In my utensil crock at home, I have 10 spatulas. And the thing is, I actually use all of them, from my fish spatula ( pancakes !) to my offset spatula ( frosting a cake !). I get strangely attached to my spatulas—and wooden spoons for that matter—they are like my kitchen children, each with their own special skill and traits. But if I had to start voting spatulas off the island, I know that my lavender silicone GIR mini-spatula would be one of the last ones standing.
We've all had the Sad Dinner. The kind of dinner that you're eating for health reasons, or just because it's what's in your fridge and you can't muster the strength to go to the grocery store. One shouldn't be ashamed of the Sad Dinner—it's an inevitability. But these three dressings can save the Sad Dinner. They can make that almost-too-wilty lettuce still taste good. They can give a boring chicken breast some life. They will transform Sad Dinner to Halfway Decent Dinner.
Is it weird to want to drink clam broth? Actually, I don't care. This recipe for chile-lime clams with tomatoes and grilled bread produces an elixir too good not to sip. In this recipe, beer, sambal oelek, tomato paste, and the juices from the clams come together to make liquid gold. Here was my approach last Tuesday if you would like to follow suit:Put a large t-shirt on over your dress so you don't get stains. But still wear the dress because actually changing just feels like too much effort.
Muck Rack makes it simple to find people, tweets, or articles that mention any name, keyword, company, hashtag etc. We've compiled this guide to help you make the most of your search.
Selecting a term
Start searching tweets, articles from media outlets, articles mentioned in tweets, journalists'
names, titles and bios with some suggested searches:
Companies or Topics (e.g. iPhone, Microsoft)
Phrases (e.g. "cloud computing") — use quotes to keep the terms together
Twitter handles (e.g. @username) — returns those who have mentioned or replied to
Names (e.g. "David Pogue")
Hashtags (e.g. #sxsw, #london2012)
Bio details (e.g. vegan, Olympics, father)
Muck Rack's Advanced Search allows for many boolean operators.
Find results that mention multiple specified terms, use AND or
+. For example, ensure each result contains both Elon Musk and Mark Zuckerberg by
searching Obama AND Romney or Obama + Romney.
Use the operators OR or , to broaden your search when you'd like either of
multiple terms to appear in results. (This is the default behavior of our search when no operators

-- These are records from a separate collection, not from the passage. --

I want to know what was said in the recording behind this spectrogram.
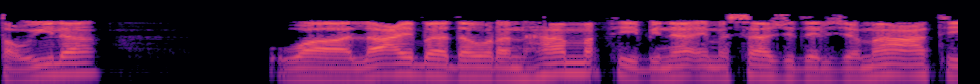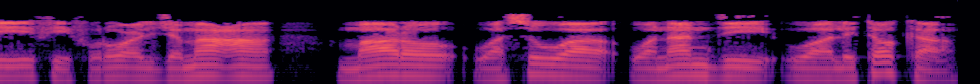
طويلة ولعب دورا هاما في بناء مساجد الجماعة في فروع الجماعة مارو وسوا وناندي وليتوكا.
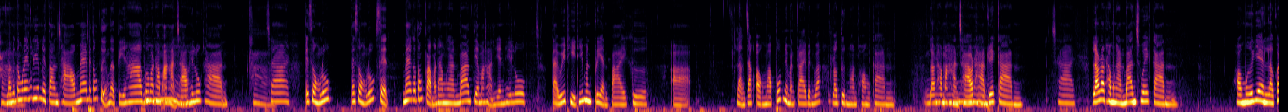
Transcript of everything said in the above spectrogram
ค่ะเราไม่ต้องเร่งรีบในตอนเช้า แม่ไม่ต้องตื่นตั้งแต่ตีห้าเพื่อมาทำอาหารเช้าให้ลูกทาน ค่ะ ใช่ ไปส่งลูกไปส่งลูกเสร็จ แม่ก็ต้องกลับมาทำงานบ้านเตรียมอาหารเย็นให้ลูก แต่วิถีที่มันเปลี่ยนไปคืออหลังจากออกมาปุ๊บเนี่ยมันกลายเป็นว่าเราตื่นนอนพร้อมกัน เราทำอาหารเช้าทานด้วยกัน ใช่ แล้วเราทำงานบ้านช่วยกัน พอมื้อเย็นเราก็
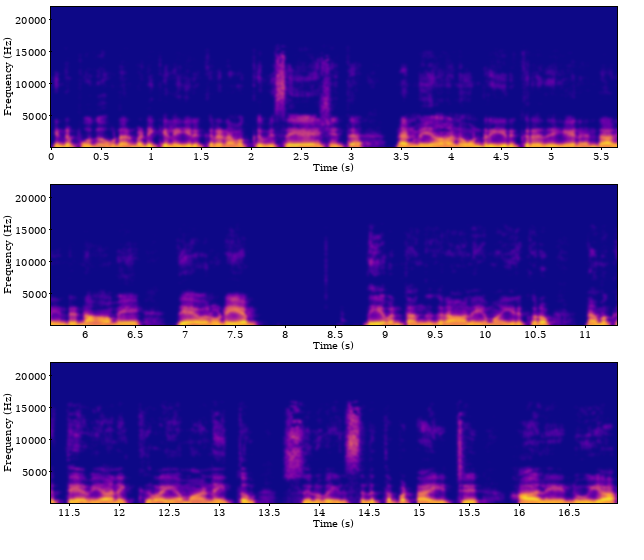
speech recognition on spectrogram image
இன்று புது உடன்படிக்கையில் இருக்கிற நமக்கு விசேஷித்த நன்மையான ஒன்று இருக்கிறது. ஏனென்றால் இன்று நாமே தேவனுடைய தேவன் தங்குகிற ஆலயமாக இருக்கிறோம். நமக்கு தேவையான கிரயம் அனைத்தும் சிலுவையில் செலுத்தப்பட்டாயிற்று. ஹாலே லூயா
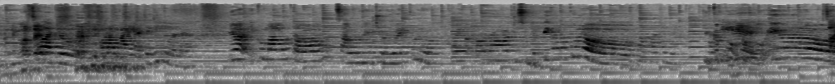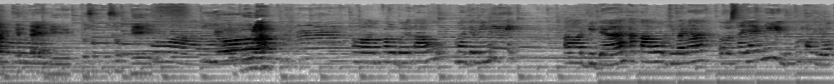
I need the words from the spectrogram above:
mending ngosek. Waduh, orang kaya. Jadi gimana? Ya iku mau to sawune Jawa iku yo koyo lara disundepi ngono ku lho. Dikepuk iya lho. Sakit kayak ditusuk-tusuk di Wah. Iya. Ulah. Em, kalau boleh tahu, madam ini eh, bidan atau gimana? Eh, saya ini dukun Oyo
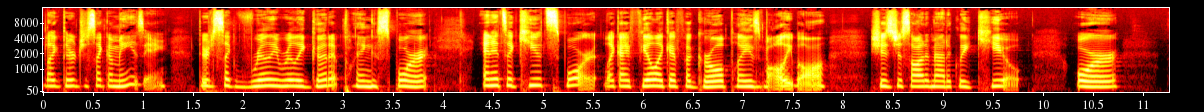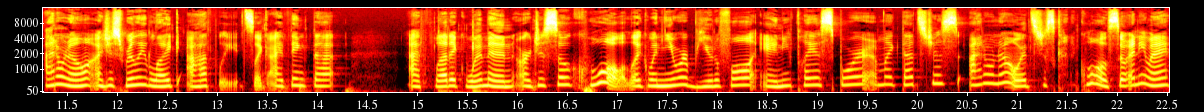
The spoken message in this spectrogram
like they're just like amazing. They're just like really, really good at playing a sport. And it's a cute sport. Like I feel like if a girl plays volleyball, she's just automatically cute. Or I don't know, I just really like athletes. Like I think that athletic women are just so cool. Like when you are beautiful and you play a sport, I'm like, that's just, I don't know, it's just kind of cool. So, anyway,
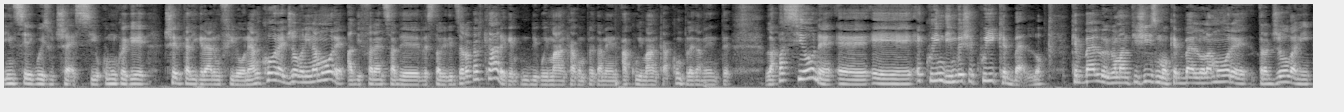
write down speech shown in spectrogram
insegue i successi o comunque che cerca di creare un filone. Ancora i giovani in amore, a differenza delle storie di Zero Calcare, che, di cui manca completamente, a cui manca completamente la passione, e, e, e quindi invece qui che bello. Che bello il romanticismo, che bello l'amore tra giovani,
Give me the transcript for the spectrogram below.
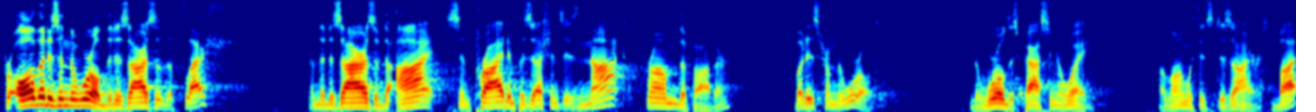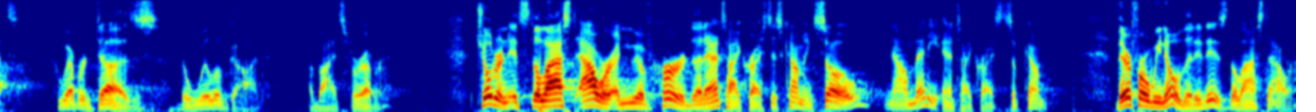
For all that is in the world, the desires of the flesh, and the desires of the eyes and pride and possessions is not from the Father, but is from the world. And the world is passing away along with its desires. But whoever does the will of God abides forever. Children, it's the last hour, and you have heard that Antichrist is coming. So now many Antichrists have come. Therefore, we know that it is the last hour.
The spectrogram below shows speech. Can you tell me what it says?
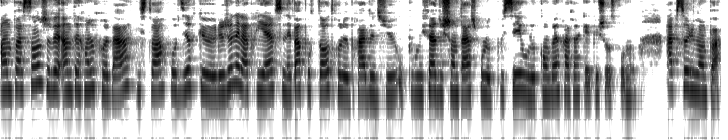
En passant, je vais interrompre là l'histoire pour dire que le jeûne et la prière, ce n'est pas pour tordre le bras de Dieu ou pour lui faire du chantage pour le pousser ou le convaincre à faire quelque chose pour nous. Absolument pas.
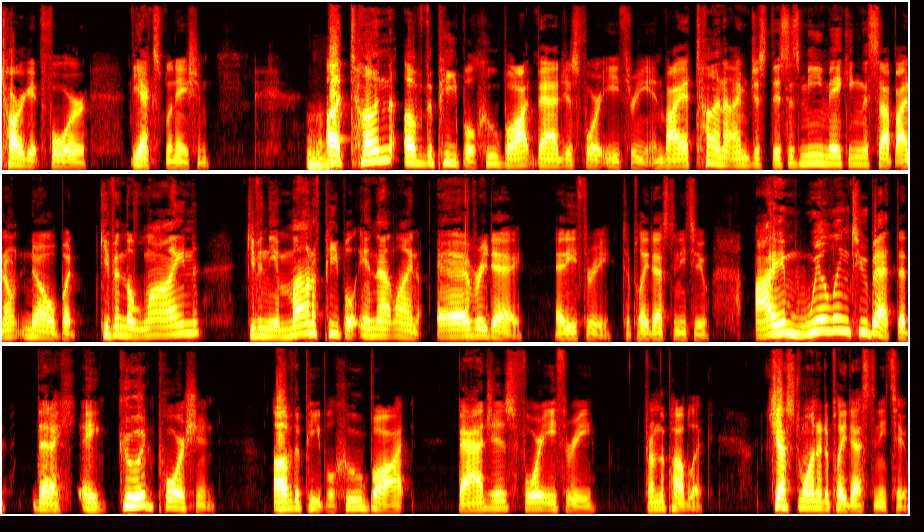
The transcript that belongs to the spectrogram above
target for the explanation. Mhm. A ton of the people who bought badges for E3 and by a ton I'm just this is me making this up. I don't know, but given the line, given the amount of people in that line every day at E3 to play Destiny 2, I am willing to bet that that a, a good portion of the people who bought badges for E3 from the public just wanted to play Destiny 2.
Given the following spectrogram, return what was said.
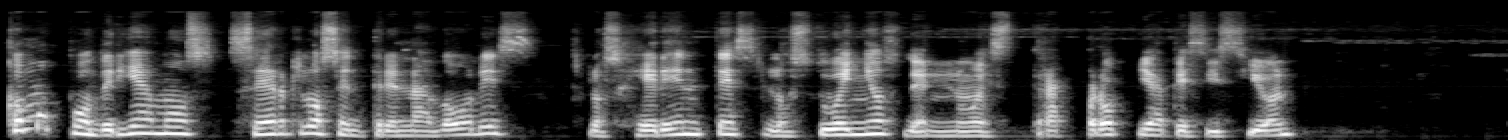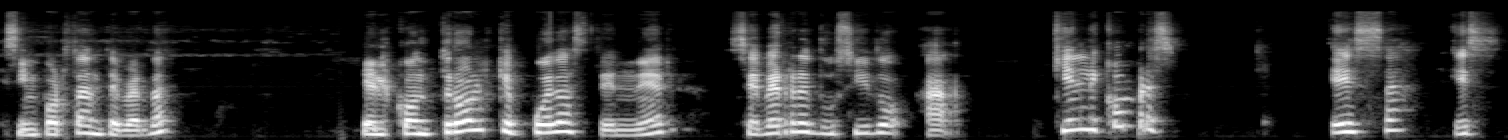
cómo podríamos ser los entrenadores, los gerentes, los dueños de nuestra propia decisión. Es importante, ¿verdad? El control que puedas tener se ve reducido a quién le compras. Esa es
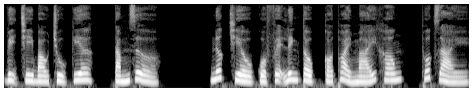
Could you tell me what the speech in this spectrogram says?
vị trí bào chủ kia, tắm rửa. Nước chiều của phệ linh tộc có thoải mái không? Thuốc giải.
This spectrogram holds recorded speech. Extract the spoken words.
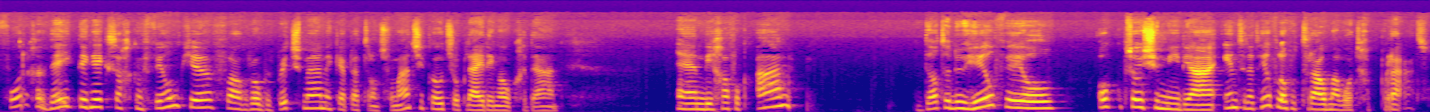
vorige week, denk ik, zag ik een filmpje van Robert Bridgman. Ik heb daar transformatiecoachopleiding ook gedaan. En die gaf ook aan dat er nu heel veel, ook op social media, internet, heel veel over trauma wordt gepraat.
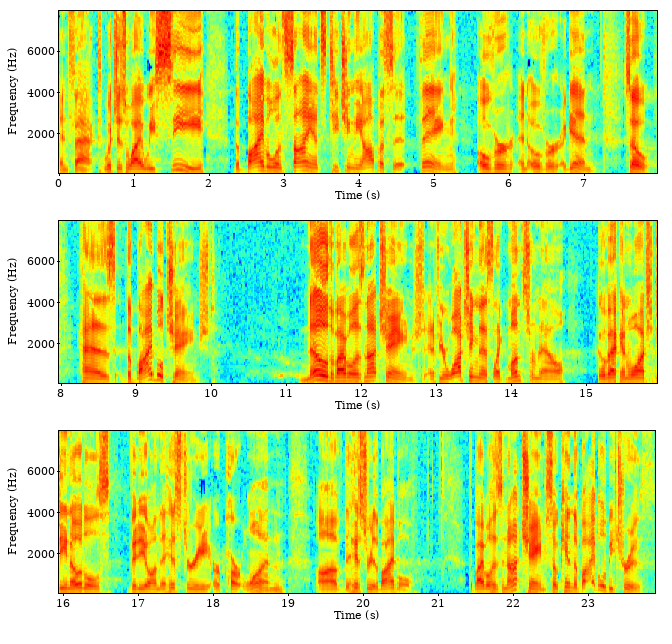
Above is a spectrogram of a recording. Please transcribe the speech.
in fact, which is why we see the Bible and science teaching the opposite thing over and over again. So, has the Bible changed? No, the Bible has not changed. And if you're watching this like months from now, go back and watch Dean Odle's video on the history, or part one, of the history of the Bible. The Bible has not changed. So, can the Bible be truth?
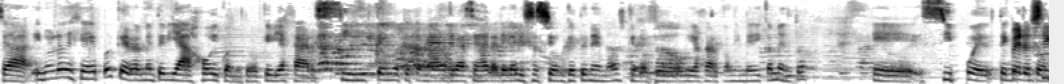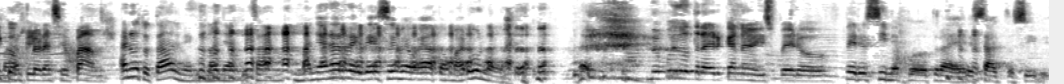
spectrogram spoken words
O sea, y no lo dejé porque realmente viajo y cuando tengo que viajar sí tengo que tomar, gracias a la legalización que tenemos, que no puedo viajar con mi medicamento, eh, sí puedo, tengo Pero que sí tomar. con clorazepam. Ah, no, total. Mañana, o sea, mañana regreso y me voy a tomar uno. No puedo traer cannabis, pero Pero sí me puedo traer, exacto, sí.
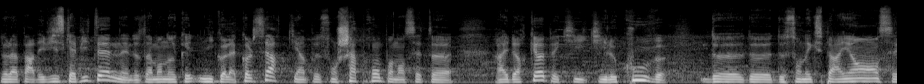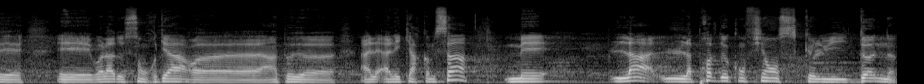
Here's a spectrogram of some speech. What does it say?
de la part des vice-capitaines, et notamment Nicolas Colsart, qui est un peu son chaperon pendant cette euh, Ryder Cup et qui, le couve de, son expérience et, voilà, de son regard euh, un peu euh, à, l'écart comme ça. Mais là, la preuve de confiance que lui donne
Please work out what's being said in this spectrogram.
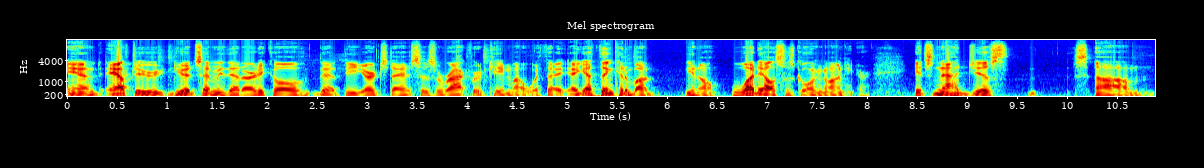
And after you had sent me that article that the Archdiocese of Rockford came out with, I, I got thinking about you know what else is going on here. It's not just um,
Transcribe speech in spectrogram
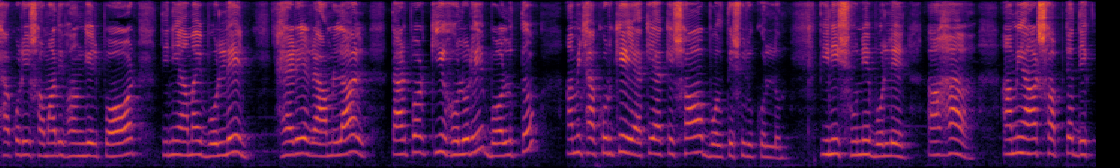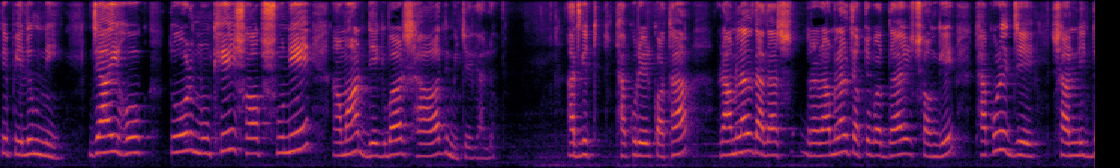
ঠাকুরের সমাধিভঙ্গের পর তিনি আমায় বললেন হ্যাঁ রে রামলাল, তারপর কি হলো রে বল তো আমি ঠাকুরকে একে একে সব বলতে শুরু করলাম। তিনি শুনে বললেন, আহা, আমি আর সবটা দেখতে পেলুম নি যাই হোক, তোর মুখে সব শুনে আমার দেখবার স্বাদ মিটে গেল। আজকে ঠাকুরের কথা রামলাল দাদা রামলাল চট্টোপাধ্যায়ের সঙ্গে ঠাকুরের যে সান্নিধ্য,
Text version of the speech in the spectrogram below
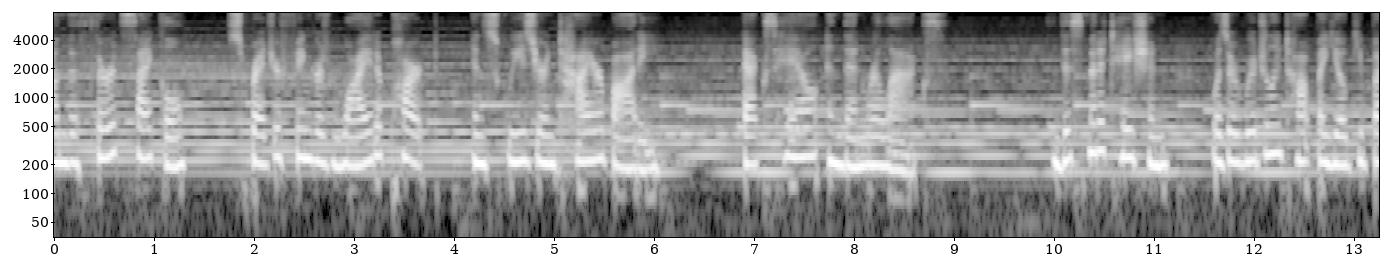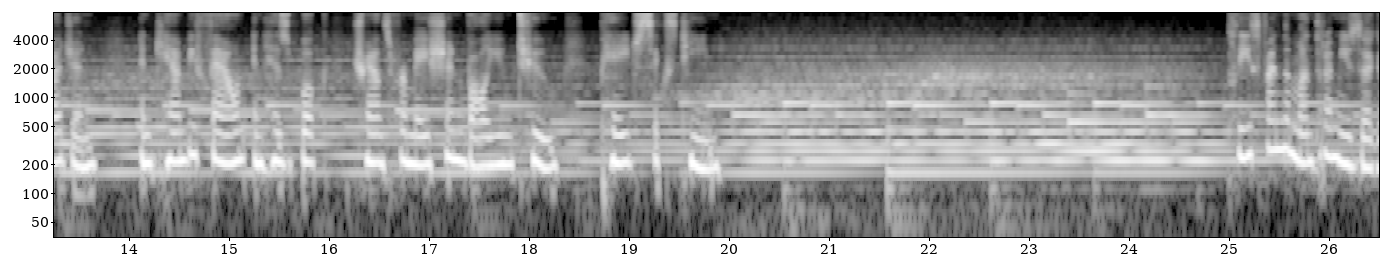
On the third cycle, spread your fingers wide apart and squeeze your entire body. Exhale and then relax. This meditation was originally taught by Yogi Bhajan and can be found in his book Transformation Volume 2, page 16. Please find the mantra music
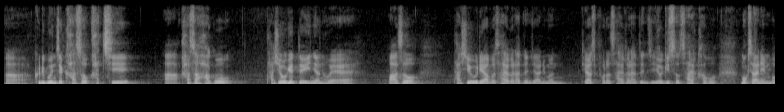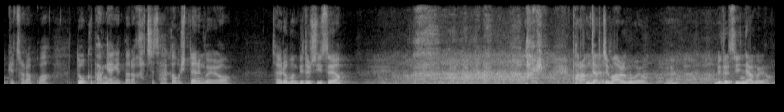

are used.) For example, search for democrat OR republican to find results that refer to
Democrats and/or Republicans.
Use NOT or - to subtract results from your search. For
example, searching Disney will yield results about the Walt Disney Company as well as Walt Disney
World Resort. To exclude mentions of Disney World, search for Disney -World or Disney
When using one of these operators with a phrase, enclose it in quotation marks. For example, you can
find results about smartphones excluding Apple's iPhone 4S by searching smartphone -"iPhone
Exact case matching or punctuation
If you're searching for a brand name or keyword that relies on specific punctuation marks or capitalization, you can
find results that match your exact query by adding matchcase: before the keyword you're searching for, like matchcase:E*TRADE .
Use parentheses to separate multiple
boolean phrases. For example, to find journalists talking about having fun in Disney World or
Disneyland, search for ("disney world" OR disneyland) AND fun.
An asterisk can be used to search for any variation of a root word truncated by the asterisk. For example, searching for admin* will return results for administrator, administration, administer, administered, etc.
A near operator is an AND operator where you can control the distance between the words. You can vary the distance the near operation uses by adding a forward slash and number (between 0-99) such as strawberries NEAR/10 "whipped cream", which means the strawberries must exist within 10 words of "whipped cream".